Exercise brief: Pictures must not appear in the copy. Reproduce exactly, and only, the lines from the one with "Decode the speech" through the end of the data below.

Supplied records:
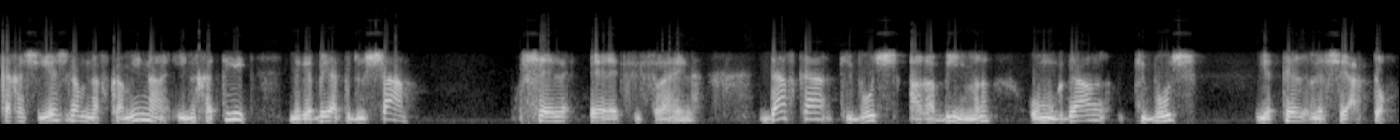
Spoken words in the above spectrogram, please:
ככה שיש גם נפקמינה הלכתית לגבי הקדושה של ארץ ישראל. דווקא כיבוש הרבים הוא מוגדר כיבוש יותר לשעתו.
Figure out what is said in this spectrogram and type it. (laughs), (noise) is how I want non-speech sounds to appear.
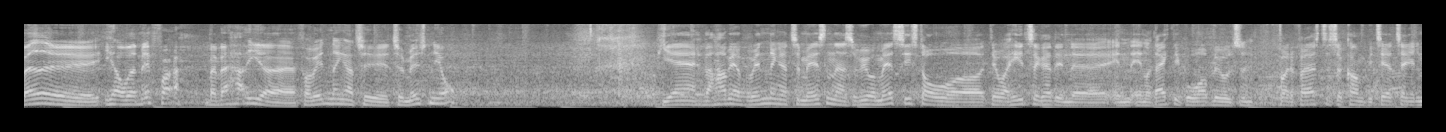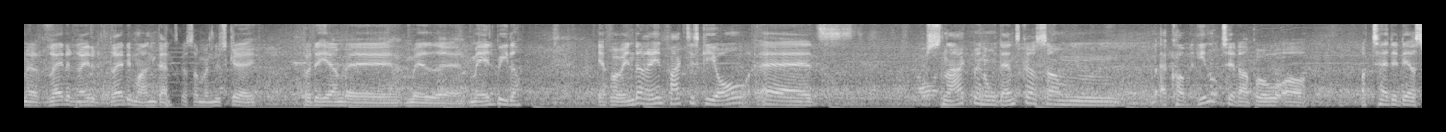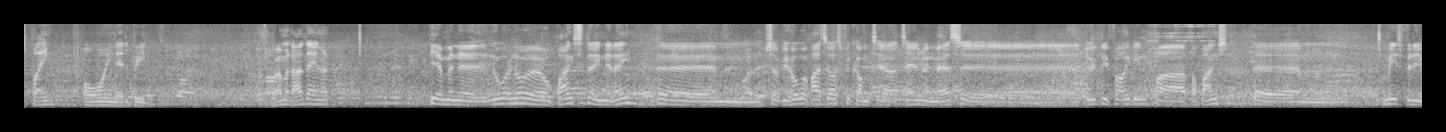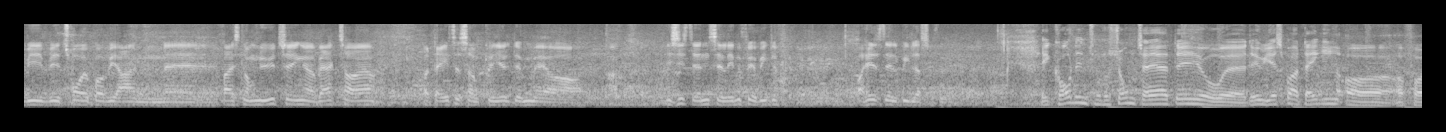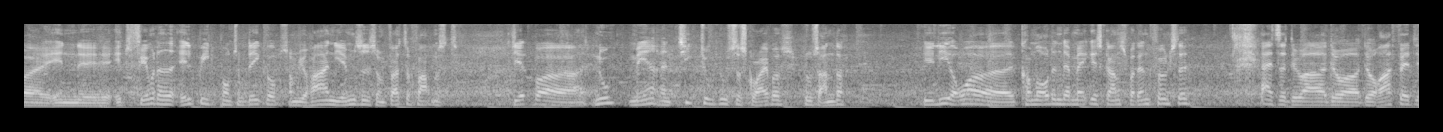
Hvad, øh, I har jo været med før, men hvad har I af forventninger til, til messen i år? Ja, hvad har vi af forventninger til messen? Altså, vi var med sidste år, og det var helt sikkert en, øh, en, en rigtig god oplevelse. For det første, så kom vi til at tale med rigtig, rigtig, rigtig mange danskere, som er nysgerrige på det her med, med, øh, med elbiler. Jeg forventer rent faktisk i år at snakke med nogle danskere, som er kommet endnu tættere på at, at tage det der spring over i en elbil. Hvad med dig, Daniel? Jamen, øh, nu, nu er jo branchedagen i dag, øh, så vi håber faktisk også, at vi kommer til at tale med en masse øh, dygtige folk inden fra, fra branchen. Øh, mest fordi vi, vi tror jo på, at vi har en, øh, faktisk nogle nye ting og værktøjer og data, som kan hjælpe dem med at i sidste ende sælge endnu flere biler. Og helst elbiler selvfølgelig. En kort introduktion til jer, det er jo, øh, det er jo Jesper og Daniel, og, og for en, øh, et firma, der hedder elbil.dk, som jo har en hjemmeside, som først og fremmest hjælper nu mere end 10.000 subscribers plus andre. I er lige over, øh, kommet over den der magiske grænse. Hvordan føles det? Altså, det var, det var, det var ret fedt.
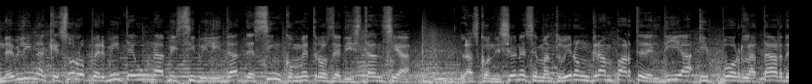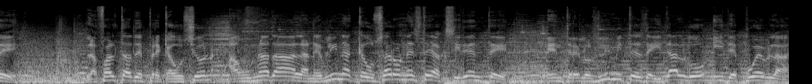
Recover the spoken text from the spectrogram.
Neblina que solo permite una visibilidad de 5 metros de distancia. Las condiciones se mantuvieron gran parte del día y por la tarde. La falta de precaución aunada a la neblina causaron este accidente entre los límites de Hidalgo y de Puebla.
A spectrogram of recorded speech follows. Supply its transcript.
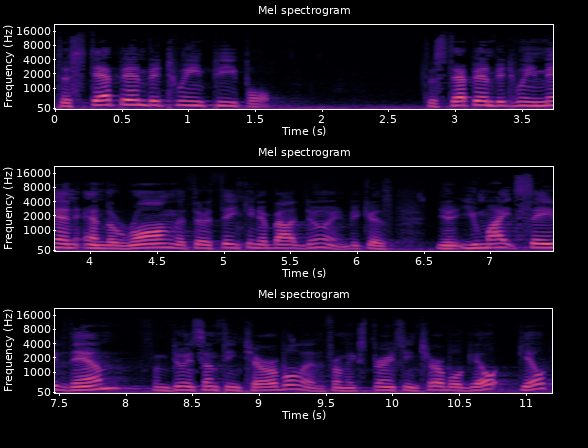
to step in between people to step in between men and the wrong that they're thinking about doing because you, you might save them from doing something terrible and from experiencing terrible guilt, guilt,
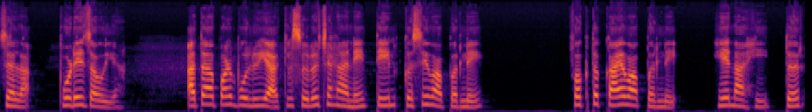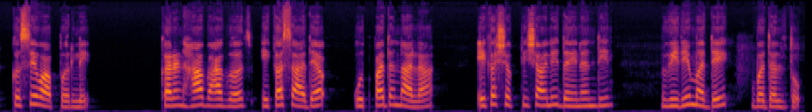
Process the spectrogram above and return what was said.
चला पुढे जाऊया. आता आपण बोलूया की सुलोचनाने तेल कसे वापरले फक्त काय वापरले हे नाही तर कसे वापरले कारण हा भागच एका साध्या उत्पादनाला एका शक्तिशाली दैनंदिन विधीमध्ये बदलतो.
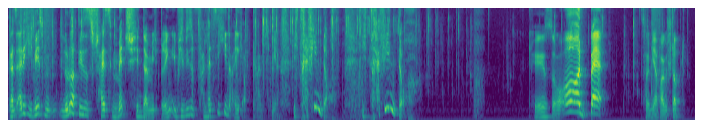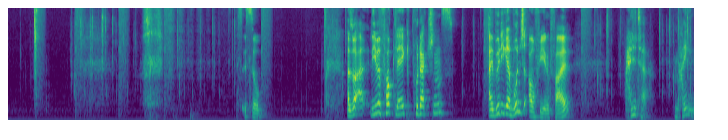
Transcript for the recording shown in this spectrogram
Ganz ehrlich, ich will jetzt nur noch dieses scheiß Match hinter mich bringen. Wieso verletze ich ihn eigentlich auch gar nicht mehr? Ich treffe ihn doch. Ich treffe ihn doch. Okay, so. Und bam. Das hat er mich einfach gestoppt. ist so. Also, äh, liebe Fog Lake Productions, ein würdiger Wunsch auf jeden Fall. Alter, nein,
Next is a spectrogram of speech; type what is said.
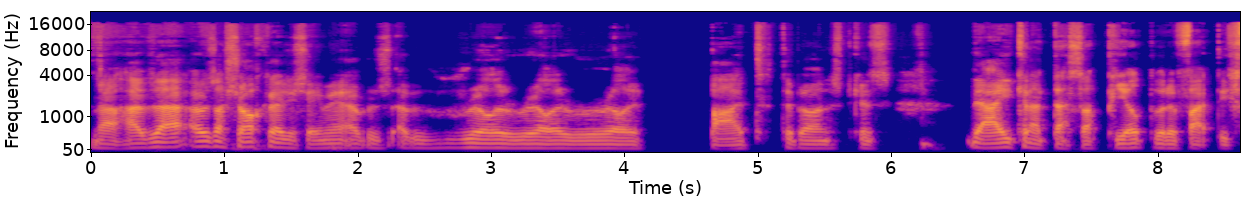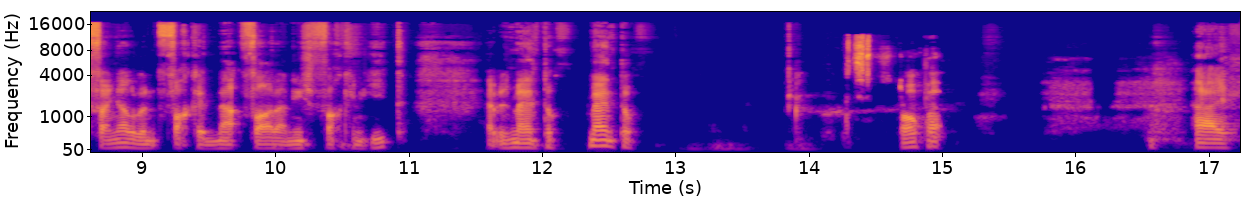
No, it was a, it was a shocker, as you say, mate. It was it was really, really, really bad to be honest because the eye kind of disappeared with the fact his finger went fucking that far in his fucking heat. It was mental. Mental. Stop it. Hi.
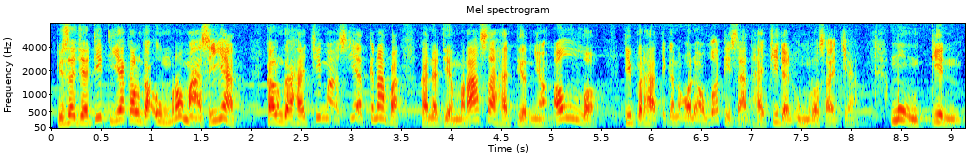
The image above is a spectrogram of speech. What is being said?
Bisa jadi dia kalau nggak umroh maksiat. Kalau nggak haji maksiat. Kenapa? Karena dia merasa hadirnya Allah diperhatikan oleh Allah di saat haji dan umroh saja. Mungkin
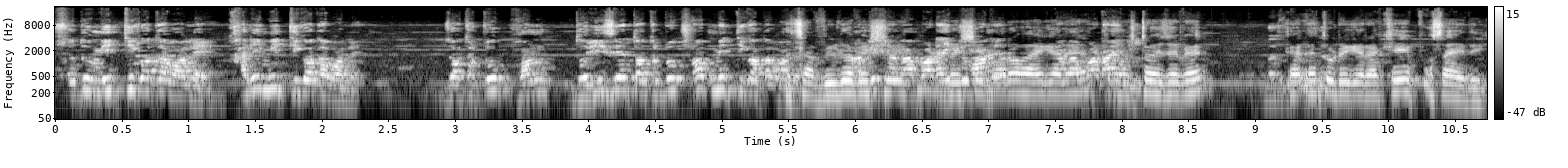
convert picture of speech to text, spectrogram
শুধু মিথ্যি কথা বলে। খালি মিথ্যি কথা বলে। যতটুক ফোন ধরিছে ততটুক সব মিথ্যি কথা বলে। আচ্ছা ভিডিও বেশি বেশি বড় হয়ে গেলে নষ্ট। হয়ে যাবে। এত ডেকে রাখে পোষায় দিই।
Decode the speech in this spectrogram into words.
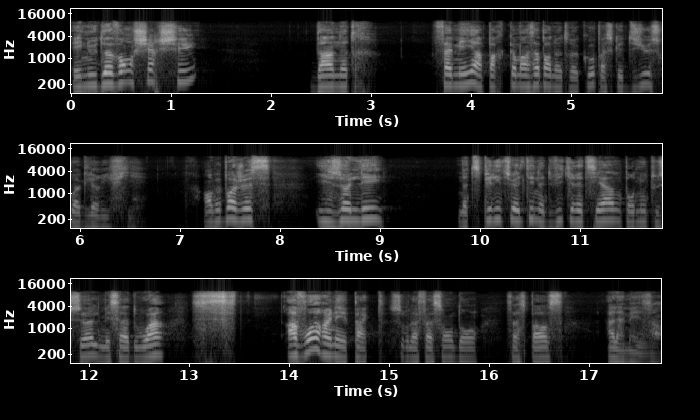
Et nous devons chercher dans notre famille, en commençant par notre couple, parce que Dieu soit glorifié. On ne peut pas juste isoler notre spiritualité, notre vie chrétienne pour nous tout seuls, mais ça doit avoir un impact sur la façon dont ça se passe à la maison.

Solution below:
Decode the speech in this spectrogram into words.
Et nous devons chercher dans notre famille, en commençant par notre couple, parce que Dieu soit glorifié. On ne peut pas juste isoler notre spiritualité, notre vie chrétienne pour nous tout seuls, mais ça doit avoir un impact sur la façon dont ça se passe à la maison.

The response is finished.